After graduating high school in 2008 in Kill Devil Hills, North Carolina, he took a few college classes but just couldn’t commit to a career. A dedicated high school athlete, captain of his soccer team, a kid who stayed out of trouble even after his mother died when he was 11, Escobar suddenly felt as if he was drifting. And he didn’t like it. He decided he needed direction, so he enlisted in the Marine Corps. “I knew that the Marine Corps would challenge me and make me a better person. […] I wanted to do something that was going to serve my country and make a difference.”

(Photo by Scott Cook) (Photo by Scott Cook)

After boot camp on Parris Island, South Carolina, he learned communications technology—radio, satellite, computers, and decoding—and excelled, making sergeant in three years and preparing to take on the next challenge in Afghanistan with the Marines’ Regimental Combat Team 6. Along the way, he earned two Navy Achievement Medals and learned to sleep while firefights ensued just outside his base.

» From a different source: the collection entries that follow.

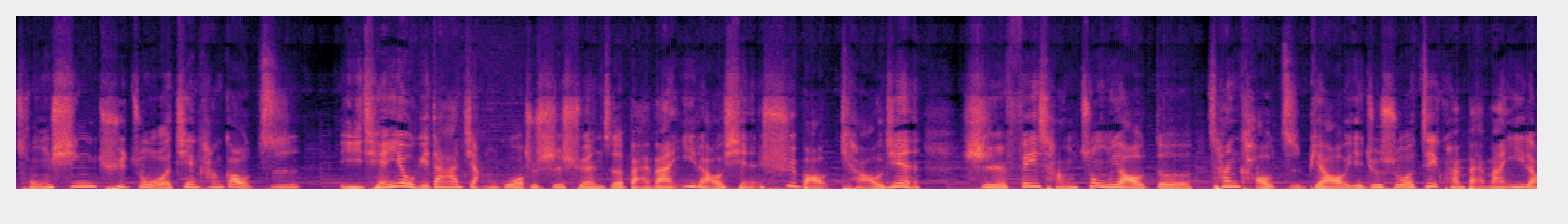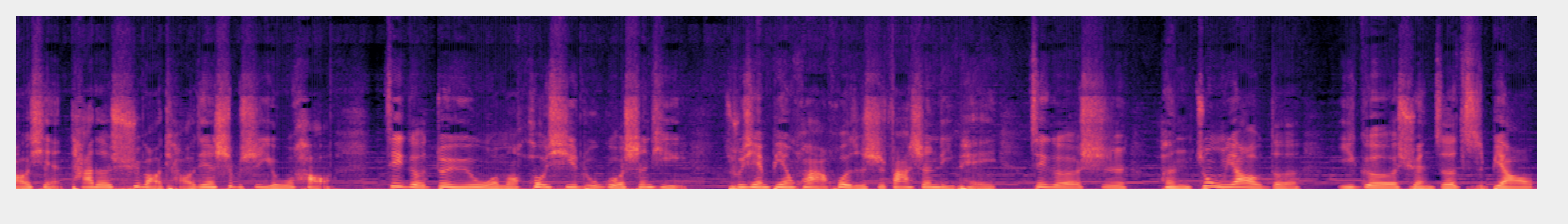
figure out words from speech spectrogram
重新去做健康告知。以前也有给大家讲过，就是选择百万医疗险续保条件是非常重要的参考指标。也就是说，这款百万医疗险它的续保条件是不是友好？这个对于我们后期如果身体出现变化，或者是发生理赔，这个是很重要的一个选择指标。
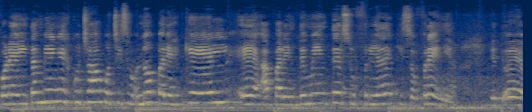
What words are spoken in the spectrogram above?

He wanted to live on campus to experience all of college life. However, before he left North Carolina, he wondered about fitting in. He told his father, “Dad, I’m like old. That’s the only thing that weirds me out that I’m 25 coming into school.” His father, who was born in El Salvador, just told him: “You’re never too old to go to school.”

So Escobar is ready for his next challenge: computer science and international business. In the Marines, he learned to break down tasks into their simplest parts. Today that means, “Got to get your degree. Got to get better.”

(Photo by Scott Cook) (Photo by Scott Cook)